Hans Kasdorf, a prominent theologian whose writing guides the mission endeavours of the Mennonite Brethren church, died Mar. 26, 2011, in Fresno, Cal., at 82.
“Mission was Hans’ passion,” says John E. Toews, a colleague at MB Biblical Seminary. This dedication led Kasdorf to serve the MB mission agency in a variety of roles including missionary to Brazil; director of the Church Mission Institute, a summer institute for pre-field MB missionaries; and as board member for what is now MB Mission.

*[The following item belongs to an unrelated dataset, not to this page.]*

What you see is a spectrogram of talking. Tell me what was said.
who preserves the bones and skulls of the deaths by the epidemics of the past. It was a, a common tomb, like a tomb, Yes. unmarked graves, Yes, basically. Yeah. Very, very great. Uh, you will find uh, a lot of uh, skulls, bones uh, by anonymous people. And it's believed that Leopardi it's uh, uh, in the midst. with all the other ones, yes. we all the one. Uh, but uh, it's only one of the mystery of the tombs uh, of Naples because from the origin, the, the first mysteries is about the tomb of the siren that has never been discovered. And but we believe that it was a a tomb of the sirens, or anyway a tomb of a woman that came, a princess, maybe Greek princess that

Kasdorf also loved learning and helping others to learn. Though his early education ended before age 10, he later earned three master’s degrees and two doctorates through studies at Winkler (Man.) Bible College; MB Bible College, Winnipeg, Man.; Tabor College, Hillsboro, Kan.; University of Oregon; MBBS, Fresno, Cal.; Fuller Theological Seminary; and the University of South Africa. He spoke English, German, Portuguese, and Spanish fluently and read proficiently in Greek, Hebrew, Danish, Dutch, French, Russian, and Italian.

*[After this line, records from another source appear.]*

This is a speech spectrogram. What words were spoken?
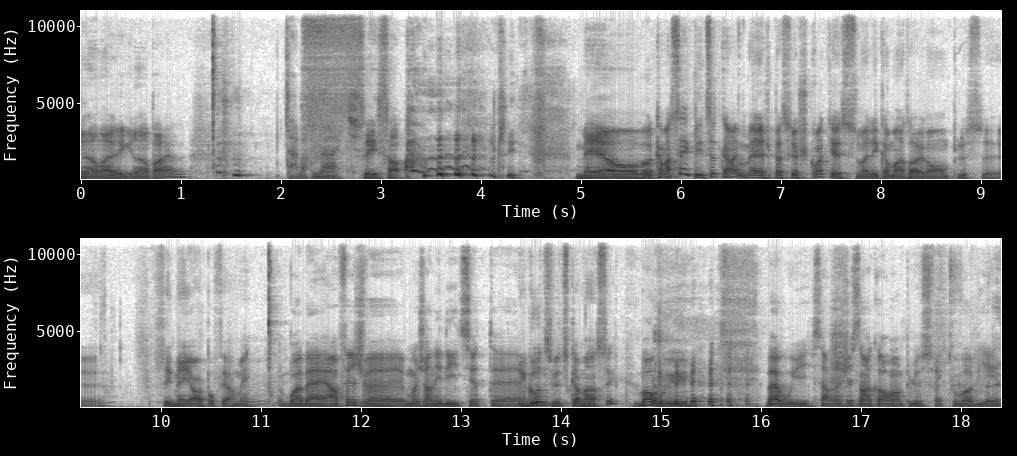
grand-mère et grand-père. Tabarnak. C'est ça. mais on va commencer avec les titres quand même, parce que je crois que souvent les commentaires ont plus. euh, c'est meilleur pour fermer. Ouais, ben, en fait, je moi, j'en ai des titres. euh, Hugo, tu veux-tu commencer? Bah oui. bah oui, ça enregistre encore en plus, fait que tout va bien.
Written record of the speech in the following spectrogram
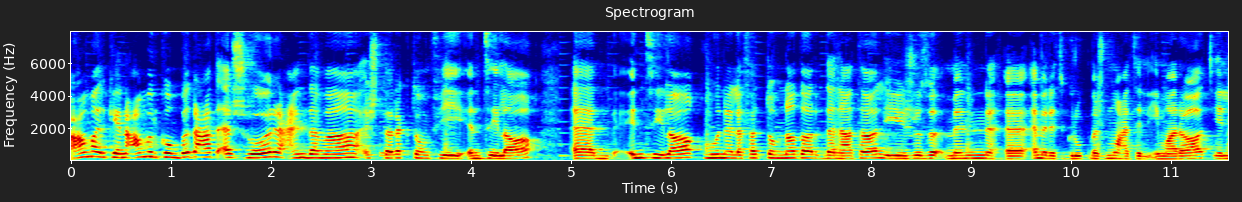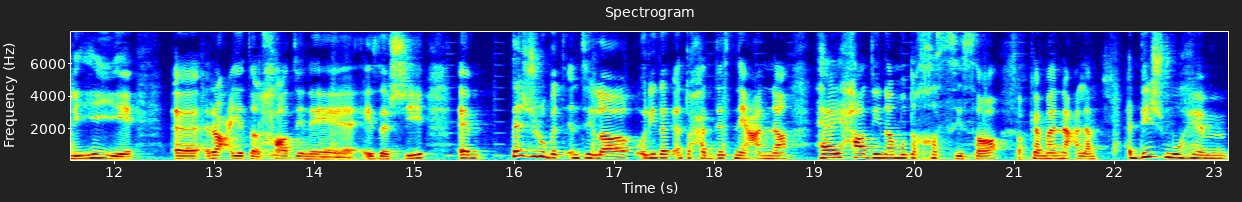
عمر كان عمركم بضعة أشهر عندما اشتركتم في انطلاق. انطلاق هنا لفتتم نظر دناتا لجزء من اميريت جروب مجموعة الإمارات يلي هي آه، راعية الحاضنة إذا شيء تجربة انطلاق أريدك أن تحدثني عنها. هاي حاضنة متخصصة صح. كما نعلم. قديش مهم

Kasdorf taught at Fresno Pacific University (1968–78), MB Biblical Seminary (1978–93), and Freie Theologische Akademie, Giessen, Germany (1994–1998). He also accepted short teaching assignments at Bible schools and training centres in South America and Europe.
The 1980s became the decade of mission at MBBS, in large part through Kasdorf’s vision. He published many scholarly works in English and German, “put[ting] MBBS on the missiological map for a small institution,” says Toews.

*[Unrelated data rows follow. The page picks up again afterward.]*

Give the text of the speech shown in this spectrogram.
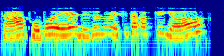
자, 보보의 늦은 후에 시작할게요.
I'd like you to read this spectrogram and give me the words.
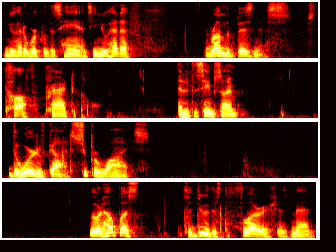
He knew how to work with his hands. He knew how to run the business. He was tough, practical. And at the same time, the Word of God, super wise. Lord, help us to do this, to flourish as men.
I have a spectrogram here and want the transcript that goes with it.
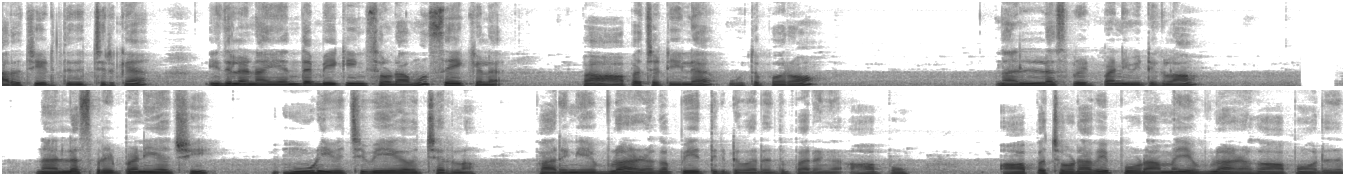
அரைச்சி எடுத்து வச்சுருக்கேன். இதில் நான் எந்த பேக்கிங் சோடாவும் சேர்க்கலை. இப்போ ஆப்பச்சட்டியில் ஊற்ற போகிறோம் நல்லா ஸ்ப்ரெட் பண்ணி விட்டுக்கலாம். நல்லா ஸ்ப்ரெட் பண்ணியாச்சு. மூடி வச்சு வேக வச்சிடலாம். பாருங்கள் எவ்வளோ அழகாக பேத்துக்கிட்டு வர்றது பாருங்கள் ஆப்பம். ஆப்பச்சோடாவே போடாமல் எவ்வளோ அழகாக ஆப்பம் வருது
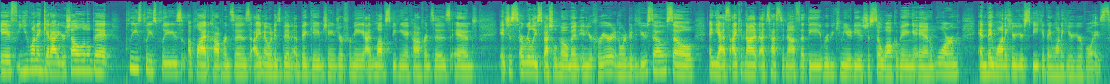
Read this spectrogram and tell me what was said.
If you want to get out of your shell a little bit, please, please, please apply to conferences. I know it has been a big game changer for me. I love speaking at conferences and it's just a really special moment in your career in order to do so. So, and yes, I cannot attest enough that the Ruby community is just so welcoming and warm, and they want to hear you speak and they want to hear your voice.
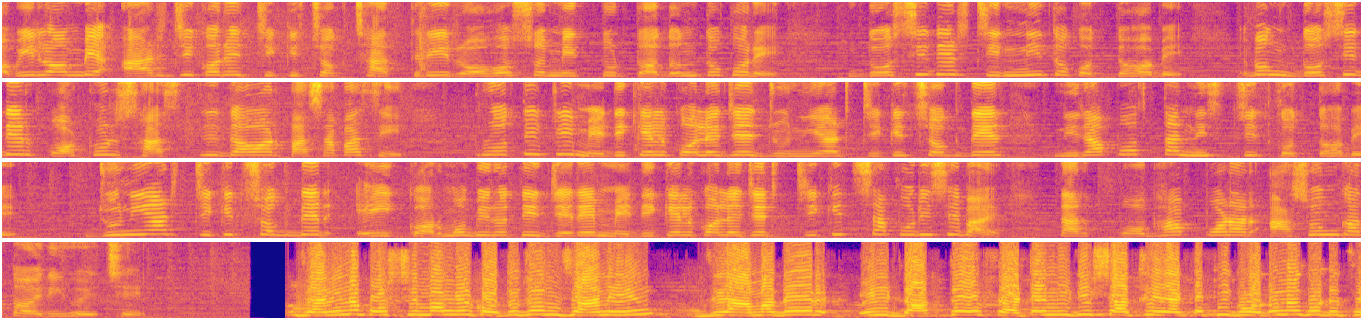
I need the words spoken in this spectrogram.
অবিলম্বে আরজি করে চিকিৎসক ছাত্রীর রহস্য মৃত্যুর তদন্ত করে দোষীদের চিহ্নিত করতে হবে এবং দোষীদের কঠোর শাস্তি দেওয়ার পাশাপাশি প্রতিটি মেডিকেল কলেজে জুনিয়র চিকিৎসকদের নিরাপত্তা নিশ্চিত করতে হবে। জুনিয়র চিকিৎসকদের এই কর্মবিরতির জেরে মেডিকেল কলেজের চিকিৎসা পরিষেবায় তার প্রভাব পড়ার আশঙ্কা তৈরি হয়েছে। জানি না পশ্চিমবঙ্গের কতজন জানেন যে আমাদের এই ডাক্তার ফ্র্যাটার্নিটির সাথে একটা কি ঘটনা ঘটেছে?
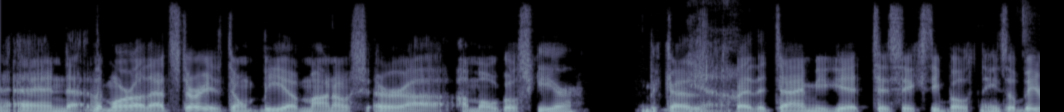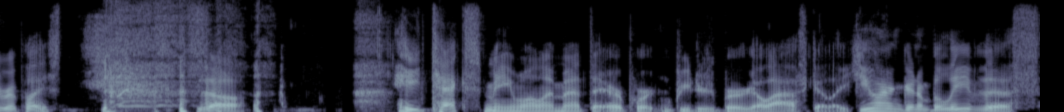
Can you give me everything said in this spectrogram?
and uh, the moral of that story is don't be a mono or a, a mogul skier because Yeah. by the time you get to sixty, both knees will be replaced. so he texts me while I'm at the airport in Petersburg, Alaska, like, "You aren't going to believe this.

Kasdorf’s unique ability to combine his passion for evangelistic mission and a love for rigorous academic study made him an outstanding leader among Mennonite Brethren and beyond, in both church and college.
“[Hans] trained a generation of missionaries and mission leaders, not only from North America but from every continent,” say MB Mission staff members Randy Friesen, Ray Harms-Wiebe, and Vic Wiens in a joint statement. “As a missiologist, his prolific writing shaped much of the vision and many of the policies that today govern our work around the globe.”
“Kasdorf brings a rare combination of gifts: exceptional intelligence, eagerness to learn, solid scholarship and dogged self-discipline, but a personal grace, humility and deep piety,” wrote Henry Schmidt, then-MBBS president, in a 1999 Direction Journal article reviewing Kasdorf’s contribution to mission theology. “His students and colleagues respect him not only for his expertise in mission theology, history, strategies and future trends, but for his humble spirit, modest self-assessment and a style that ‘talks less but says more.’”
Born July 27, 1928, in Siberia, Kasdorf immigrated with his parents and nine siblings to Brazil in 1929 where life as homestead farmers was difficult. He got his first pair of shoes when he was 16 and his first book at 18.
As a young man, Kasdorf developed a love for God that was a central focus for his entire life. Moving to Canada in 1949 to pursue higher education was the first step in a lifelong journey through higher education. While in Canada he met Frieda Reimer, to whom he was married for
Kasdorf is remembered as gracious man deeply committed to Jesus Christ. “Beneath a proper and reserved public face was a man who loved others,” says Fresno Pacific Biblical Seminary dean Lynn Jost.
“Hans lived humbly, knowing there was much that he did not understand and yet with the conviction that, through life and the Scriptures, God had revealed truth to him and his church family,” says Harms-Wiebe.
By his own account, Kasdorf lived as a pilgrim who “journeys with purpose, always facing challenges and tasks that give meaning to life en route.” In his autobiography, Design of my Journey, Kasdorf writes, “A pilgrim is always on the road, so to speak, and thus not able to describe the destination, at least not from experience. That is why my story will remain incomplete until my Lord writes the conclusion.”
—Connie Faber, Christian Leader
“Hans Kasdorf: A Gentleman, a Scholar, and More,” by Elmer Martens, a tribute
“Hans Kasdorf’s Contribution to Mission Theology,” by Henry J. Schmidt, Direction Journal, Vol 28 No 1, 1999
“A Select Bibliography of Writings by Hans Kasdorf,” by Stephen Holthaus, Direction Journal, Vol 28 No 1, 1999